clock menu more-arrow no yes mobile

Filed under:

Scenes from Saturday night’s protests across the country

It was another night of nationwide protest over George Floyd’s death.

Police in riot gear stand in front of the White House on May 30.
Evan Vucci/AP
Libby Nelson is Vox's policy editor, leading coverage of how government action and inaction shape American life. Libby has more than a decade of policy journalism experience, including at Inside Higher Ed and Politico. She joined Vox in 2014.

Nationwide protests over police violence, after the death of George Floyd, continued to escalate Saturday night. At least 25 cities imposed curfews to try to keep protests, some of which became violent, off the streets. States called up their National Guards. In cities around the country, police fired rubber bullets and tear gas. Some protesters threw glass bottles, stones, and bricks.
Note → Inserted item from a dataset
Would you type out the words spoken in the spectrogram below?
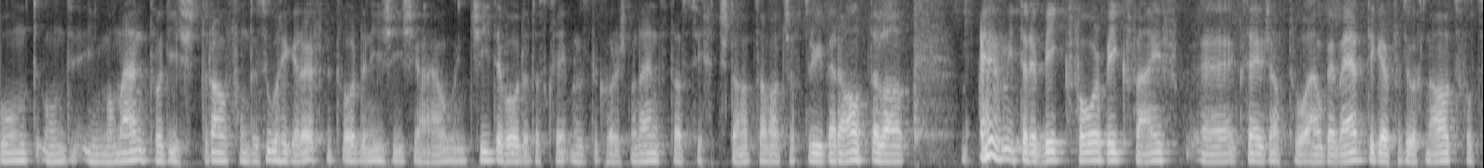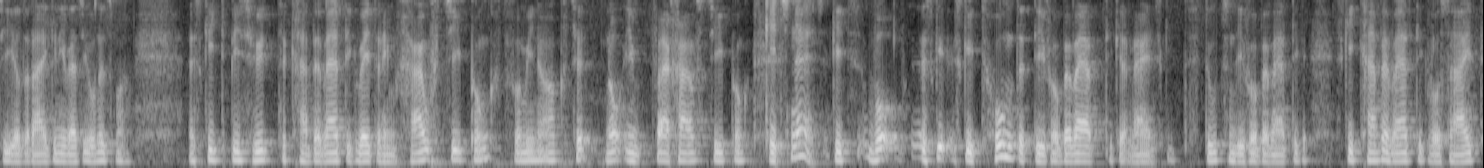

Floyd died in Minneapolis on Monday after a police officer, who was charged with murder on Friday, pinned Floyd’s neck to the ground with his knee for nearly 9 minutes while Floyd pleaded for air. Across the country, Floyd’s death has become a symbol of police violence and inequality. And the protests are playing out against the backdrop of a pandemic that has disproportionately affected black Americans.

Many protests started out peacefully. But as the night continued, violence erupted from both protesters and police — and in some cases, the police violence was unprovoked, according to reporters on the scene.

A police SUV drove into a crowd of protesters in Brooklyn

Videos widely circulated on social media showed a New York Police Department SUV driving into a crowd of protesters. Mayor Bill de Blasio offered only mild condemnation, saying, “It is a troubling video, and I wish they hadn’t done that, but we have to be clear ... they were being surrounded by a violent crowd,” according to Gloria Pazmino, a reporter for NY1.

Police fired tear gas, rubber bullets, and other projectiles

In Washington, DC, some protesters attempted to scale temporary security barricades set up in front of the White House. Police fired clouds of tear gas and rubber bullets.

Police also fired tear gas at protesters in Minneapolis — without provocation in at least one case, according to MSNBC’s Ali Velshi:

In Denver, police fired tear gas as protesters threw fireworks, according to Denver Post reporter Saja Hindi:

In Cincinnati:

In San Antonio:

In Tampa, Florida:

In Los Angeles:

In Dallas:

The Geneva Convention bans tear gas in international warfare, although it’s explicitly allowed in domestic policing situations; in the short term, it causes painful symptoms, and “we don’t know much about the long-term effects, especially in civilian exposure,” a tear gas expert told Vox in 2014.

Police arrested journalists in Minneapolis and New York

In Minneapolis, a photographer for local news organization WCCO was struck by a rubber bullet, forced onto the ground by police, and arrested, according to the news outlet. Police also fired tear gas at journalists who had identified themselves as media, according to LA Times reporter Molly Hennessy-Fiske:

In Brooklyn, police arrested a Huffington Post reporter:

These aren’t the first arrests of journalists during the ongoing protests: CNN’s Omar Jimenez was arrested on live TV earlier in the week.


The South Carolina primary was a joke. It tells us something deadly serious.


How US conservatives fell for two of Latin America’s most controversial leaders

World Politics

Netanyahu’s postwar “plan” for Gaza is no plan at all

View all stories in Politics

Sign up for the newsletter Today, Explained

Understand the world with a daily explainer plus the most compelling stories of the day.